  16. Wang YF, Chou CT, Lei HY, Liu CC, Wang SM, Yan JJ, et al. A mouse-adapted enterovirus 71 strain causes neurological disease in mice after oral infection. J Virol. 2004;78(15):7916.PubMed CentralView ArticlePubMedGoogle Scholar
  17. Yen LC, Lin YL, Sung HH, Liao JT, Tsao CH, Su CM, et al. Neurovirulent flavivirus can be attenuated in mice by incorporation of neuron-specific microRNA recognition elements into viral genome. Vaccine. 2013;31(49):5915.View ArticlePubMedGoogle Scholar
  18. Melian EB, Hinzman E, Nagasaki T, Firth AE, Wills NM, Nouwens AS, et al. NS1’ of flaviviruses in the Japanese encephalitis virus serogroup is a product of ribosomal frameshifting and plays a role in viral neuroinvasiveness. J Virol. 2010;84(3):1641.PubMed CentralView ArticlePubMedGoogle Scholar
  19. Wu CN, Lin YC, Fann C, Liao NS, Shih SR, Ho MS. Protection against lethal enterovirus 71 infection in newborn mice by passive immunization with subunit VP1 vaccines and inactivated virus. Vaccine. 2001;20(5–6):895.View ArticlePubMedGoogle Scholar
  20. Esser C, Radbruch A. Immunoglobulin class switching: molecular and cellular analysis. Annu Rev Immunol. 1990;8:717.View ArticlePubMedGoogle Scholar
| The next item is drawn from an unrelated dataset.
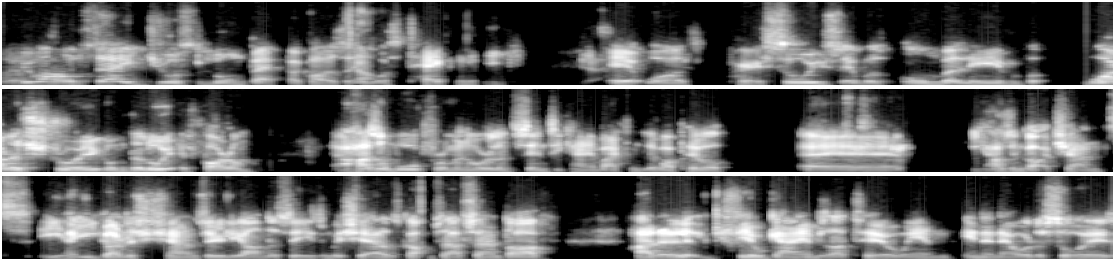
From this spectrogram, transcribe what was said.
I won't say just lump it because no. it was technique. Yeah. It was precise. It was unbelievable. What a strike! I'm delighted for him. It hasn't worked for him in Ireland since he came back from Liverpool. Uh, he hasn't got a chance. He he got his chance early on the season with Shells, got himself sent off had a little few games or two in in and out of the side.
  21. Street NE, Mosmann TR. Functional diversity of T lymphocytes due to secretion of different cytokine patterns. FASEB J. 1991;5(2):171.PubMedGoogle Scholar
  22. Liu CC, Chou AH, Lien SP, Lin HY, Liu SJ, Chang JY, et al. Identification and characterization of a cross-neutralization epitope of Enterovirus 71. Vaccine. 2011;29(26):4362.View ArticlePubMedGoogle Scholar
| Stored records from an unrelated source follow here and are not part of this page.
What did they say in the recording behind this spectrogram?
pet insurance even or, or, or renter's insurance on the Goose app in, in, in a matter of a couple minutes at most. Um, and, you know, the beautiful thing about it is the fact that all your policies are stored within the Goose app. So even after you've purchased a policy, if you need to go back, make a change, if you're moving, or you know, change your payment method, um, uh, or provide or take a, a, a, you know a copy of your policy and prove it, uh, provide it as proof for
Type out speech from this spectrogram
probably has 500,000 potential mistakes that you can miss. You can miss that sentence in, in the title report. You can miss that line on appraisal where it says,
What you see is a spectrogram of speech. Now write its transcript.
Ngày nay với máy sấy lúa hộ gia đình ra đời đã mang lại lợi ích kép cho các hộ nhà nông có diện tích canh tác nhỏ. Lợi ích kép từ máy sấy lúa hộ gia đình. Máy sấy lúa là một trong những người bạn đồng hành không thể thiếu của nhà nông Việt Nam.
  23. Chang LY, Hsiung CA, Lu CY, Lin TY, Huang FY, Lai YH, et al. Status of cellular rather than humoral immunity is correlated with clinical outcome of enterovirus 71. Pediatr Res. 2006;60(4):466.View ArticlePubMedGoogle Scholar

Copyright

© Huang et al. 2015

Advertisement